Wednesday, June 15, 2011

How-To: Cooking Oat Groats

 I am an oat fiend. I love them, but you probably already knew that. (and here)

Thing is, I don't like the standard run of the mill rolled oats anymore. I guess you could call me an oat snob. I don't mind. I promise.

I love oat groats. love, love, love them!

What are oat groats, you ask? They are the least processed version of oats that you can buy. And as you might imagine, this is the simple fact that causes them to have a significantly longer cook time. Significantly longer.

That's okay because I have solved the problem.

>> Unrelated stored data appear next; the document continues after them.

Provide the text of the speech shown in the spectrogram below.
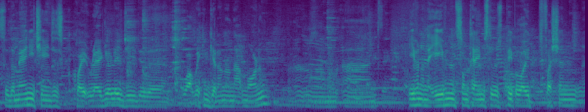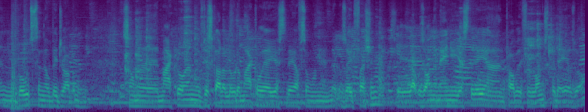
So the menu changes quite regularly due to the, what we can get in on that morning even in the evening, sometimes there's people out fishing in the boats and they'll be dropping some of the mackerel in. We've just got a load of mackerel there yesterday off someone that was out fishing. So that was on the menu yesterday and probably for lunch today as well.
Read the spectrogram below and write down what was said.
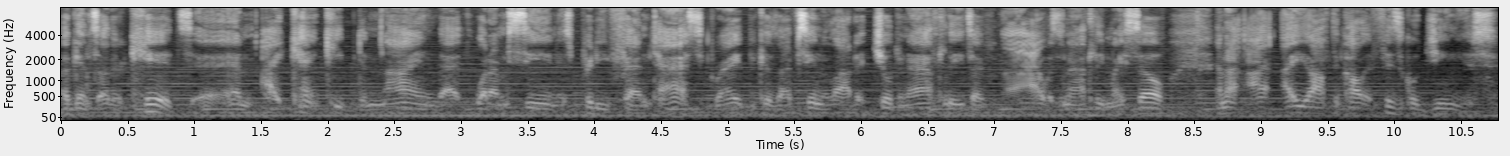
against other kids. And I can't keep denying that what I'm seeing is pretty fantastic, right? Because I've seen a lot of children athletes. I've, I was an athlete myself, and I, I, I often call it physical genius.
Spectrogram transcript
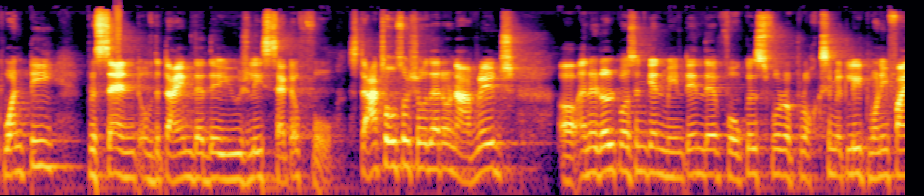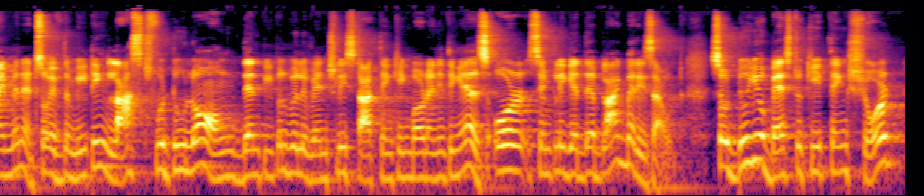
20% of the time that they usually set up for. Stats also show that on average, uh, an adult person can maintain their focus for approximately 25 minutes. So if the meeting lasts for too long, then people will eventually start thinking about anything else or simply get their blackberries out. So do your best to keep things short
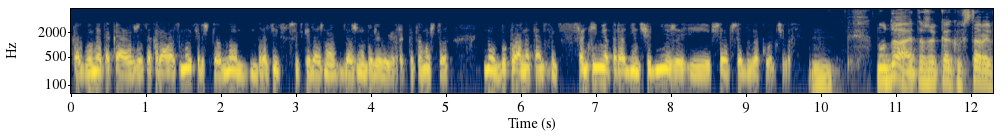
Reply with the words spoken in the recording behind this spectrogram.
как бы у меня такая уже закралась мысль, что, ну, бразильцы все-таки должны, должны были выиграть, потому что, ну, буквально там сантиметр один чуть ниже, и все, все бы закончилось. Mm. Ну да, это же как в старой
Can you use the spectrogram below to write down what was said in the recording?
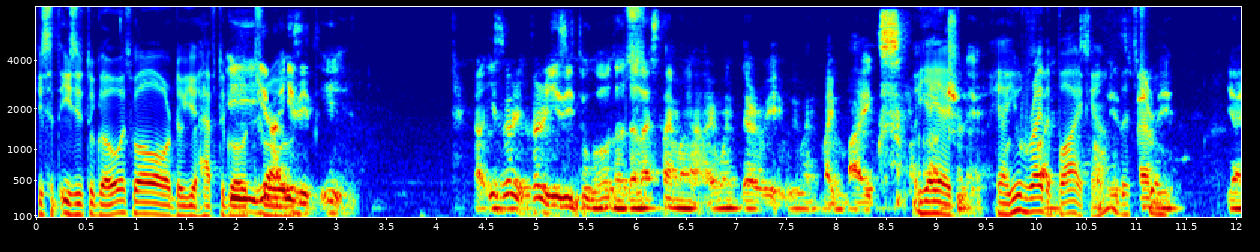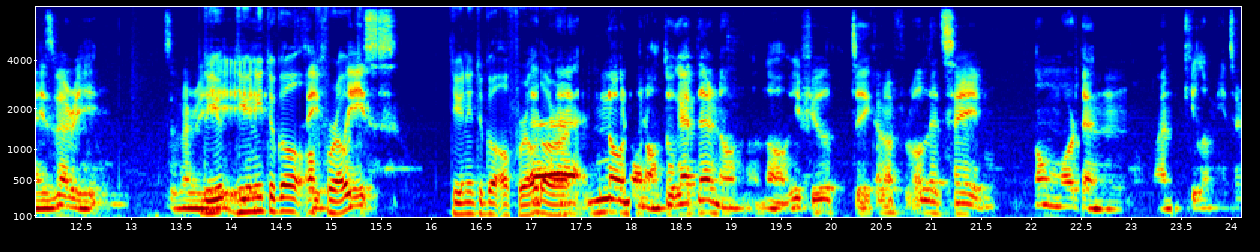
is it easy to go as well, or do you have to go yeah, through? easy. e- uh, it's very very easy to go. The, the last time I, I went there, we, we went by bikes. Yeah, yeah, actually. yeah, you ride a bike, So yeah, that's very, true. Yeah, it's very, it's a very. Do you do you need to go off road? Do you need to go off road or? Uh, no, no, no. To get there, no, no. If you take an off road, let's say no more than one kilometer.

It requires a slight initial investment, however. You will need the following:
  • Oat groats 
  • Small storage containers - I prefer the sturdier Rubbermaid ones but you could always go with the cheaper plastic Ziploc ones.
  • Slow Cooker - The size depends on how many servings of oats you want to cook at one time. I prefer a 1.5 quart slow cooker.
  • Kitchen Scale - You don't really need this but I think every kitchen should have one. The link is my preferred scale.
Step #1
About 15 minutes before you go to bed, measure the required amount of oats into the cooking vessel of your slow cooker.
168g = 4 servings

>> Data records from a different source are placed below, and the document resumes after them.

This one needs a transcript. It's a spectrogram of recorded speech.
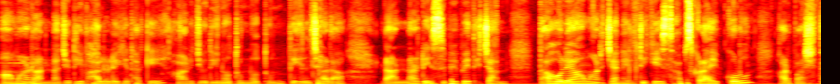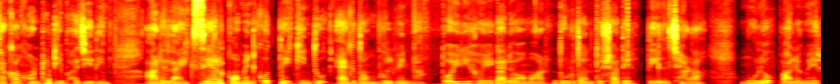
আমার রান্না যদি ভালো লেগে থাকে, আর যদি নতুন নতুন তেল ছাড়া রান্নার রেসিপি পেতে চান, তাহলে আমার চ্যানেলটিকে সাবস্ক্রাইব করুন আর পাশে থাকা ঘন্টাটি বাজিয়ে দিন। আর লাইক শেয়ার কমেন্ট করতে কিন্তু একদম ভুলবেন না। তৈরি হয়ে গেল আমার দুর্দান্ত স্বাদের তেল ছাড়া মূলো পালমের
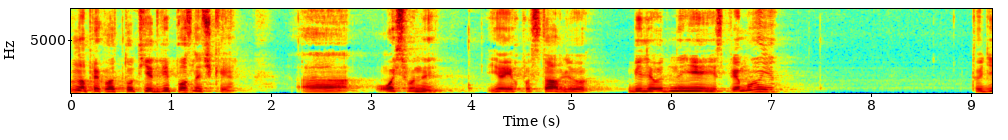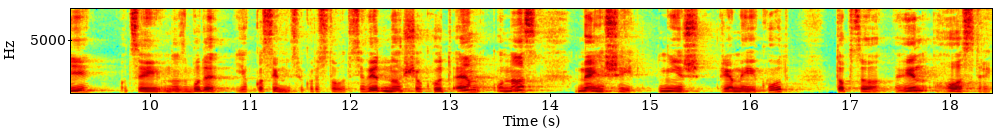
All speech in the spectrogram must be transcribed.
Ну, наприклад, тут є дві позначки. Ось вони. Я їх поставлю біля однієї з прямої. Тоді оцей у нас буде як косинець використовуватися. Видно, що кут М у нас менший, ніж прямий кут, тобто він гострий.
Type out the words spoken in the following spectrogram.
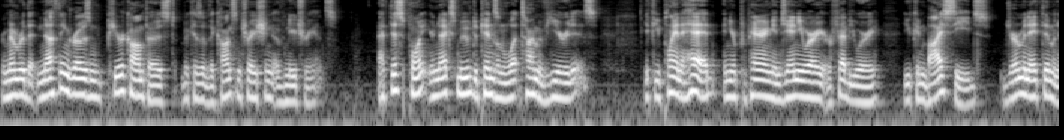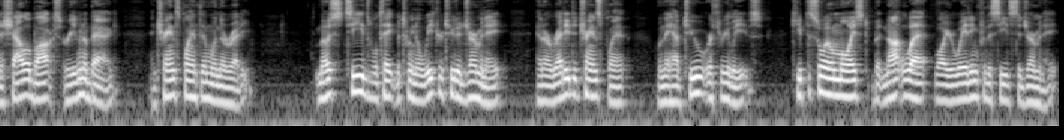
Remember that nothing grows in pure compost because of the concentration of nutrients. At this point, your next move depends on what time of year it is. If you plan ahead and you're preparing in January or February, you can buy seeds, germinate them in a shallow box or even a bag, and transplant them when they're ready. Most seeds will take between a week or two to germinate and are ready to transplant when they have two or three leaves. Keep the soil moist but not wet while you're waiting for the seeds to germinate.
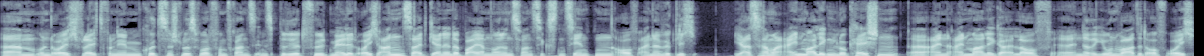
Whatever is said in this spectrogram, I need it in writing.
ähm, und euch vielleicht von dem kurzen Schlusswort von Franz inspiriert fühlt, meldet euch an, seid gerne dabei am 29.10. auf einer wirklich ja, sagen wir einmaligen Location, äh, ein einmaliger Lauf äh, in der Region wartet auf euch.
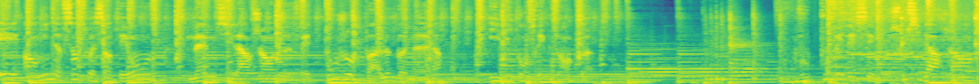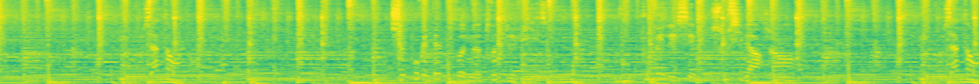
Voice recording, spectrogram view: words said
Et en 1971, même si l'argent ne fait toujours pas le bonheur, il y contribue encore. Laisser vos soucis d'argent nous vous attendons. Ce pourrait être notre devise. Vous pouvez laisser vos soucis d'argent. Nous vous attendons.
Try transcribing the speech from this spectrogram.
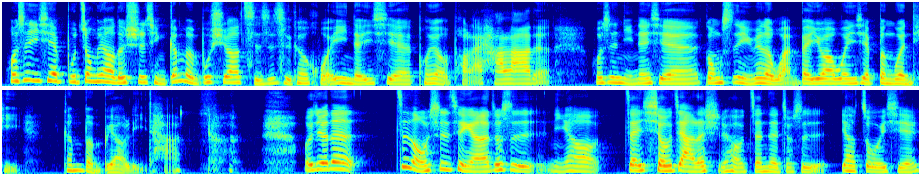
或是一些不重要的事情，根本不需要此时此刻回应的一些朋友跑来哈拉的，或是你那些公司里面的晚辈又要问一些笨问题，根本不要理他。我觉得这种事情啊，就是你要在休假的时候，真的就是要做一些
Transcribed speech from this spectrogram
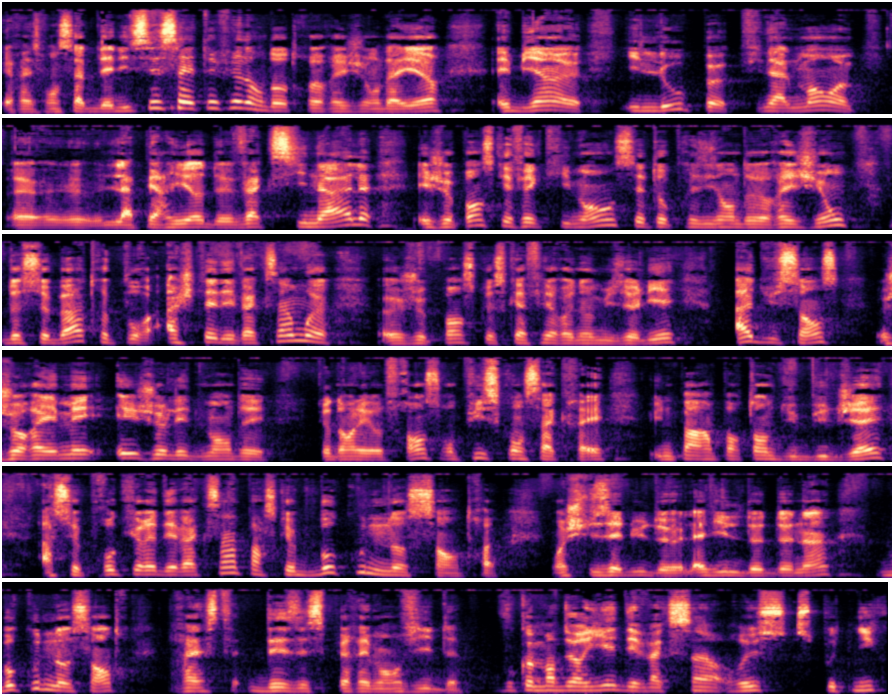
est responsable des lycées. Ça a été fait dans d'autres régions d'ailleurs. Eh bien ils loupent finalement la période vaccinale. Et je pense qu'effectivement c'est au président de région de se battre pour acheter des vaccins. Moi euh, je pense que ce qu'a fait Renaud Muselier a du sens. J'aurais aimé, et je l'ai demandé, que dans les Hauts-de-France, on puisse consacrer une part importante du budget à se procurer des vaccins parce que beaucoup de nos centres, moi je suis élu de la ville de Denain, beaucoup de nos centres restent désespérément vides. Vous commanderiez des vaccins russes Sputnik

Step #2
Add preferred amount of water to vessel. I generally use a ratio of one serving of oat groats to roughly 8.75 fl. oz. of water.

Step #3
Cover with lid, set to low. Go to sleep.

Six to eight hours later....

Step #4
Awaken to the smell of freshly cooked oats. Marvel at how your oats have expanded.

Step #5
Serve immediately, or portion into small plastic containers and refrigerate for later use. We'll get to how to reheat them next.

If you're curious and are using the food scale, this method typically results in roughly 250g to a container.

Step #6
Top as you see fit and eat.

If you're stumped on what kind of toppings to put on, here are a few suggestions:
  • Peanut butter and bananas
  • Cherries and almonds
  • Strawberries and hazelnuts
  • Eggs and sausage
The list could go on and on. Oatmeal with no added sugars and cooked fresh is an excellent base for a multitude of combinations.

Some morning in the future...
You're late. You're in a rush. You don't think you have time to eat a healthy, hearty breakfast.

Remember those oats you stocked away into your fridge for another day?

These things, right here:

Grab one of those, and transfer the oats into a microwavable bowl. You may have to use a spoon to get the oats to release from the bowl. Disregard how strange a shape it's in now:

Add two tablespoons of water:

Reheat in the microwave for 2-3 minutes, then give it a quick stir:
Ready for toppings!

And the neatest part about microwaving them? They won't boil over like instant and rolled oats do!